In Transitions to Sustainable Development: New Directions in the Study of Long Term Transformative Change; Grin, J., Rotmans, J., Schot, J., Geels, F.W., Eds.; Routledge: New York, NY, USA, 2010; Volume 1, pp. 11–104.
Author: Joachim H. Spangenberg
Category: Business & Economics
Globalization and telecoupling are enhancing the complexity of the coupled socio-ecological system constituted by the interaction between the global ecosphere and the anthroposphere. As a result, the demand for tools to identify transformative innovations, assess future risks, and support precautionary decisions for sustainability is growing by the day in business and politics. Scenarios are a means of simplification, reducing the real-world complexity to a limited number of essential factors to analyze their interactions and support policy formulation, with indicators as communication and monitoring tools. In particular, in a time of “fake news” and “alternative truths” a critical reflection amongst producers and users of scenarios and indicators is overdue—the capability for critical self-reflection is what distinguishes science from pseudo-science, and is a condition of trust. The authors of this book test established measurement and modeling approaches against new challenges, assess the weaknesses of prevailing innovation theories and the political-ideological embedment of archetypical scenarios, highlight deficits in taking the physical basics into account, and the need to understand global interaction and the stepwise process of energy transitions, point out technical as well as conceptual weaknesses in data collection, harmonization and indicator generation, always with a view to solving problems.
Coccossis H, Nijkamp P (eds) (1995) Sustainable Tourism Development, Aldershot, Avebury. ... Ford S (1998) Art Capital, Art Monthly 1. de Solá-Morales I (1996) Present and Futures: Architecture in Cities, ... Urban Studies Vol.
Author: Giovanni Maciocco

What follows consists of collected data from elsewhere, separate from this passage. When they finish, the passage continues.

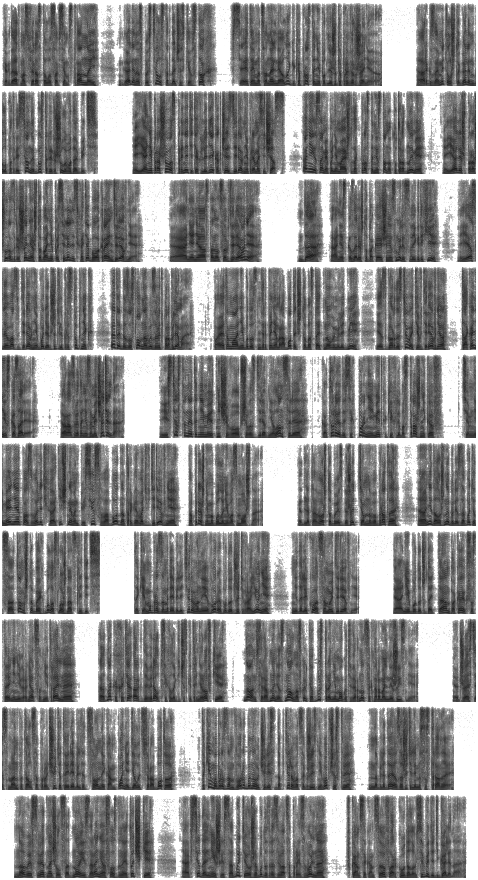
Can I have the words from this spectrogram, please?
Когда атмосфера стала совсем странной, Галин испустил страдальческий вздох. Вся эта эмоциональная логика просто не подлежит опровержению. Арк заметил, что Галин был потрясен и быстро решил его добить. «Я не прошу вас принять этих людей как часть деревни прямо сейчас. Они и сами понимают, что так просто не станут тут родными, я лишь прошу разрешения, чтобы они поселились хотя бы у окраин деревни. Они не останутся в деревне? Да, они сказали, что пока еще не смыли свои грехи. Если у вас в деревне будет житель-преступник, это, безусловно, вызовет проблемы. Поэтому они будут с нетерпением работать, чтобы стать новыми людьми и с гордостью войти в деревню, так они и сказали. Разве это не замечательно? Естественно, это не имеет ничего общего с деревней Ланселя, которая до сих пор не имеет каких-либо стражников, тем не менее, позволить хаотичным NPC свободно торговать в деревне по-прежнему было невозможно. Для того, чтобы избежать темного брата, они должны были заботиться о том, чтобы их было сложно отследить. Таким образом, реабилитированные воры будут жить в районе, недалеко от самой деревни. Они будут ждать там, пока их состояние не вернется в нейтральное. Однако, хотя Арк доверял психологической тренировке, но он все равно не знал, насколько быстро они могут вернуться к нормальной жизни. Джастис Мэн пытался поручить этой реабилитационной компании делать всю работу. Таким образом, воры бы научились адаптироваться к жизни в обществе, наблюдая за жителями со стороны. Новый свет начал с одной из заранее созданной точки, а все дальнейшие события уже будут развиваться произвольно. В конце концов, Арку удалось убедить Галина.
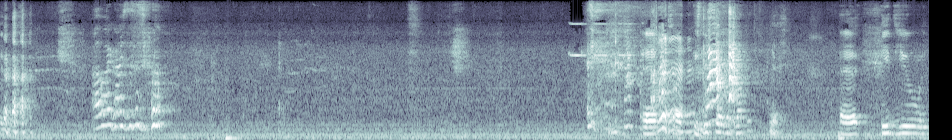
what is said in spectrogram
Oh my gosh, this is so. Uh, so, is this your jacket? Yes. Uh, did you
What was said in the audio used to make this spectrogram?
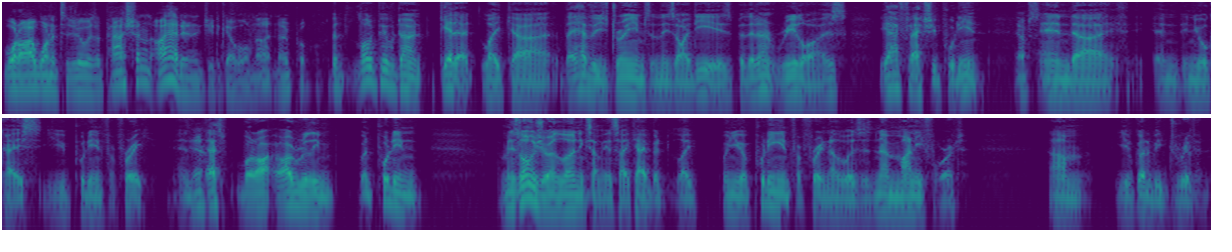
what I wanted to do as a passion, I had energy to go all night, no problem. But a lot of people don't get it. Like uh, they have these dreams and these ideas, but they don't realize you have to actually put in. Absolutely. And uh, and in your case, you put in for free, and Yeah. that's what I, I really when put in. I mean, as long as you're learning something, it's okay. But like when you're putting in for free, in other words, there's no money for it. Um, you've got to be driven.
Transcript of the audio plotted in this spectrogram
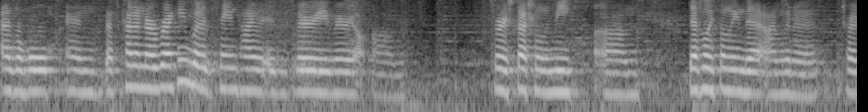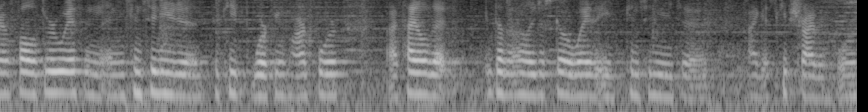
as a whole, and that's kind of nerve-wracking, but at the same time, it's very, very, um, it's very special to me. Um, definitely something that I'm going to try to follow through with and, and continue to, to keep working hard for. A title that doesn't really just go away, that you continue to, I guess, keep striving for.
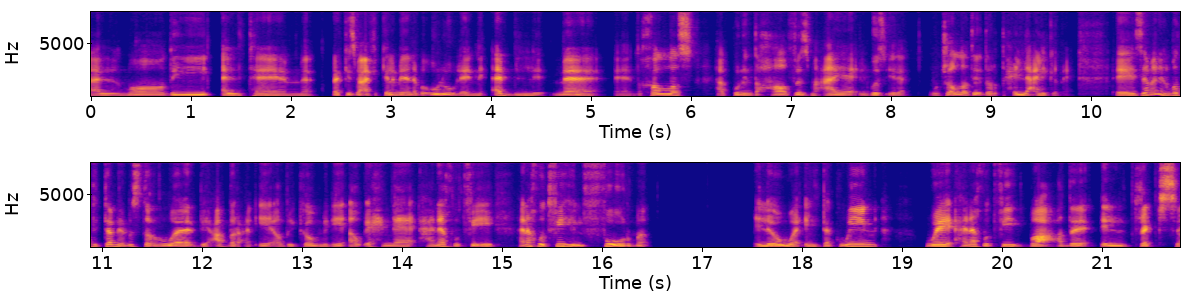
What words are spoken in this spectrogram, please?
الماضي التام. ركّز معايا في الكلام اللي أنا باقوله لإن قبل ما نخلّص هتكون أنت حافظ معايا الجزء ده، وإن شاء الله تقدر تحل عليه كمان. آآ زمن الماضي التام يا مستر هو بيعبّر عن إيه أو بيتكوّن من إيه أو إحنا هناخد فيه إيه؟ هناخد فيه الform اللي هو التكوين وهناخد فيه بعض الtricks.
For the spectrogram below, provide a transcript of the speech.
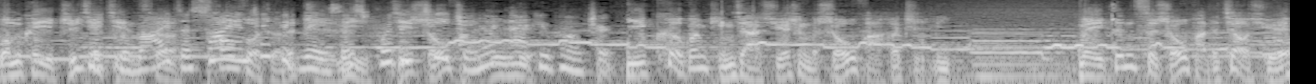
我们可以直接 It 检 provides 测 a 操作者的 scientific 指 basis 力 for 及 the 手法 teaching 的 of 优劣， acupuncture. 以客观评价学生的手法和指力，为针刺手法的教学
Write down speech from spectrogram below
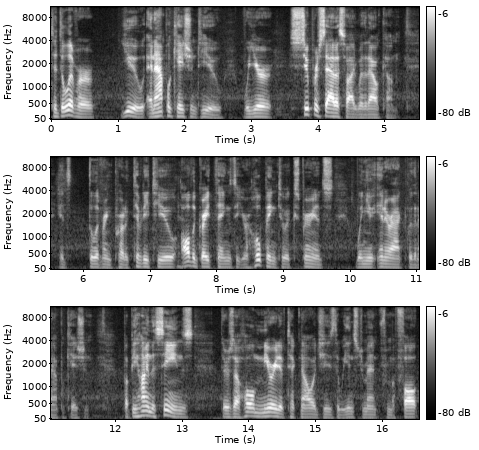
to deliver you, an application to you, where you're super satisfied with an outcome. It's delivering productivity to you, all the great things that you're hoping to experience when you interact with an application. But behind the scenes, there's a whole myriad of technologies that we instrument from a fault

Publisher: Springer Science & Business Media
Category: Political Science
Urban Landscape Perspectives explores how landscape terminology can be usefully brought into the urban debate. The articles are by scholars who have a particular interest in and experience of the city project at various operative scales. They include theoretical reflections on the landscape as an eminently project-like figure. The book describes new methods and approaches dealing with the contemporary environment, whether it is from the point of view of the city or the landscape.
Cities. and. Multinationals. 31. FLORIDA R. (2005) The Flight of the Creative Class: The New Global Competition for ... 1: A Millennial Perspective; and Vol. ... Organisation for Economic Co-operation and Development (OECD), Paris.
Author: Zoltán J. Ács
Publisher: Edward Elgar Publishing
Category: Business & Economics
This book presents some of Zoltán J. Ács’ most important contributions since the turn of the new millennium, with a particular intellectual focus on knowledge spillover entrepreneurship. It studies the evolution of global entrepreneurship and pays attention to the role of institutions and the incentives they create for economic agents who become either productive or unproductive entrepreneurs. For productive entrepreneurs, those that create wealth for themselves and for society, the author offers a knowledge spillover theory of entrepreneurship as a new way to help understand the entrepreneurial ecosystem. For those that create wealth only for themselves the author develops a theory of destructive entrepreneurship that undermines the entrepreneurial ecosystem. The book also presents an explanation of the role of philanthropy in reconstituting wealth to complete the circuits of capital in the theory of capitalist development. Finally, the author examines several public policy issues including immigration and technology transfer. This volume will be required reading for students and scholars of entrepreneurship, economics and public policy.